Eugene O’Neill’s entire life revolved around the stage, and his productivity as a dramatist—some twenty long plays in less than twenty-five years (1920–1943)—remains a remarkable achievement. O’Neill’s plays are known for their intensely personal qualities, their dark realism, and their tragic honesty. O’Neill is the only American playwright ever to receive a Nobel Prizein Literature and is recognized as having helped to establish America as a center of theatrical output and creativity.
Part of the Pennsylvania State University and a division of the Penn State University Libraries and Scholarly Communications, Penn State University Press serves the University community, the citizens of Pennsylvania, and scholars worldwide by advancing scholarly communication in the core liberal arts disciplines of the humanities and social sciences. The Press unites with alumni, friends, faculty, and staff to chronicle the University's life and history.

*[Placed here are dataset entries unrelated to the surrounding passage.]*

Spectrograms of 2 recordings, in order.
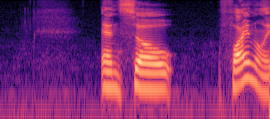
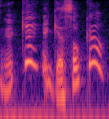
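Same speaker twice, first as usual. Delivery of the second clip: meek reply; 3 semitones higher, 11 dB quieter, faster than usual. Retold or imitated. Mock meek compliance.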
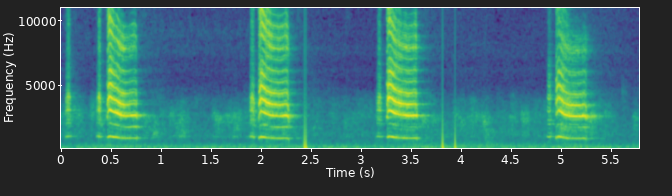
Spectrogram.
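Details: Rainbow lorikeet imitating a chicken, giving drawn-out wavering squawks with a bright harmonic ring, four in a row about every one and a half seconds, with sharp clicks between them.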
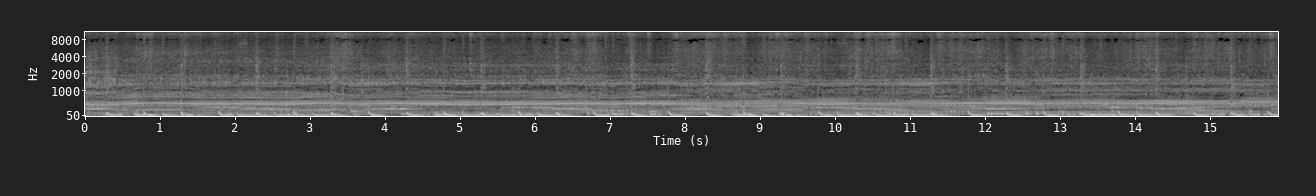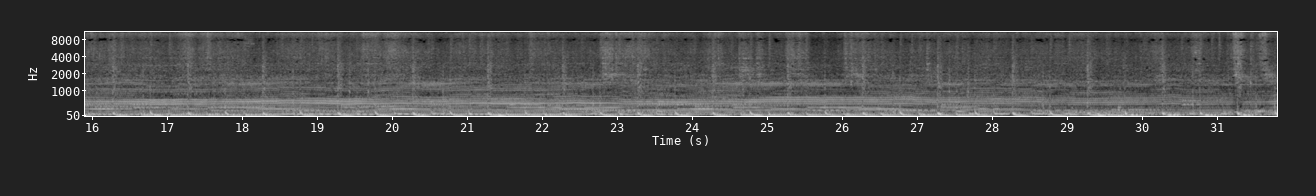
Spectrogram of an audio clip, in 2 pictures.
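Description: Backpack brush cutter engine running at high revs, its pitch wavering slightly as the 45 cm steel blade cuts through young grass.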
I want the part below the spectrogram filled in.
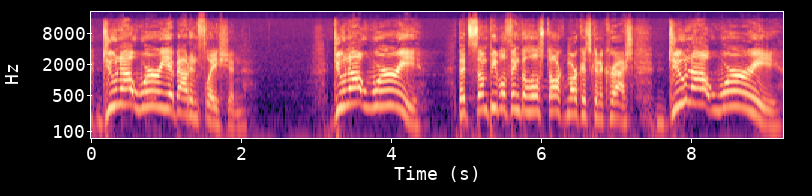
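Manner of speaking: high, emphatic preacher's proclamation; preached proclamation. Acted. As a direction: proclaim it loudly, stretching the words out. Acting Jesus addressing today's congregation.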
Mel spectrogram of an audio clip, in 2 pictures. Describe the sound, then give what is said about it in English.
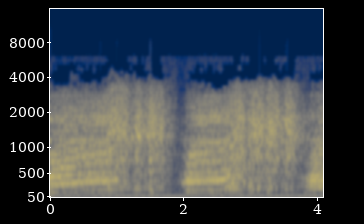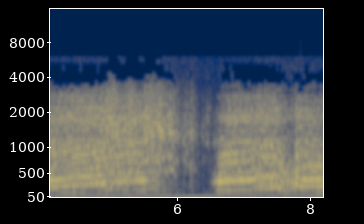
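An old hot rod's engine revs up loudly, its pitch climbing in several repeated surges with brief drops between, as the car pulls out of a tight parking spot and accelerates hard. No voices. “Gee, we were really parked in there tight.”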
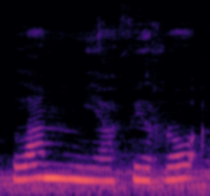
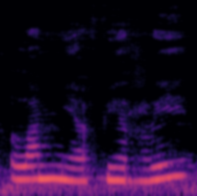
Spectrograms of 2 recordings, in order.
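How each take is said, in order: First: The verb ends with an a vowel. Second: The verb ends with an i vowel. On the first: "boleh juga difathahkan" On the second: "dengan kasrah"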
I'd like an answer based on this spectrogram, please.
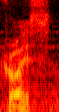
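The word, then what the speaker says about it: Crois: and speaker McDowell okay so they pronounce it Christ okay of them are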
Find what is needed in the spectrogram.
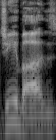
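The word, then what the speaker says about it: Njigba: and yeah, but he's got Smith and Jiba or in Joba. How do you say his name? The wide receiver for the Smith Seahawks. and Jigba.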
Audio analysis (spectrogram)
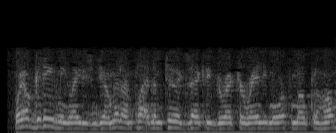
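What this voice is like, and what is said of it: Hoarse, strained, nearly lost voice. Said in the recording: “apologize for my voice. I've lost my voice”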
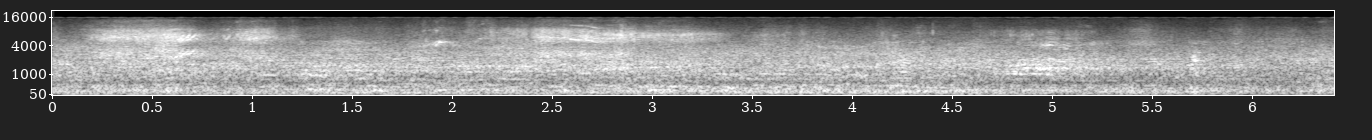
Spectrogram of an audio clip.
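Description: Rustling of cloth as wrap-around trousers are pulled on and wrapped, in two brief bursts, over a steady background hum of a large hall.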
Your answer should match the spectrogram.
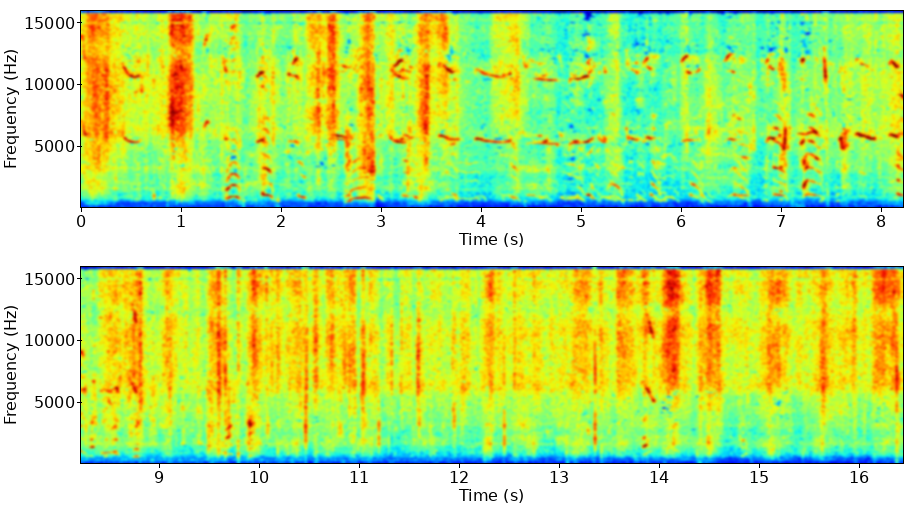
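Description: Bohemian Shepherd (Chodský pes) puppies whining and yipping in play: a quick run of short, high, rising-and-falling cries from about one second in to about nine seconds in, over scuffling and rustling of the dogs in the grass.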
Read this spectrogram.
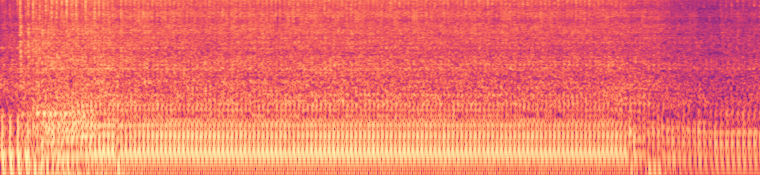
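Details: Craftsman snowblower single-cylinder engine after a new carburetor and fuel line were fitted: it catches and settles into a steady, even idle with a smooth low thrum and no misses or knocks, running normally.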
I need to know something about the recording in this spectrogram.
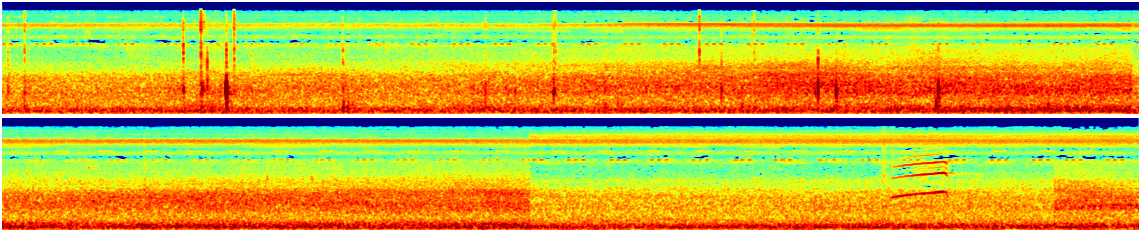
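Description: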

And as part of a land-grant and state-supported institution, the Press develops both scholarly and popular publications about Pennsylvania, all designed to foster a better understanding of the state's history, culture, and environment.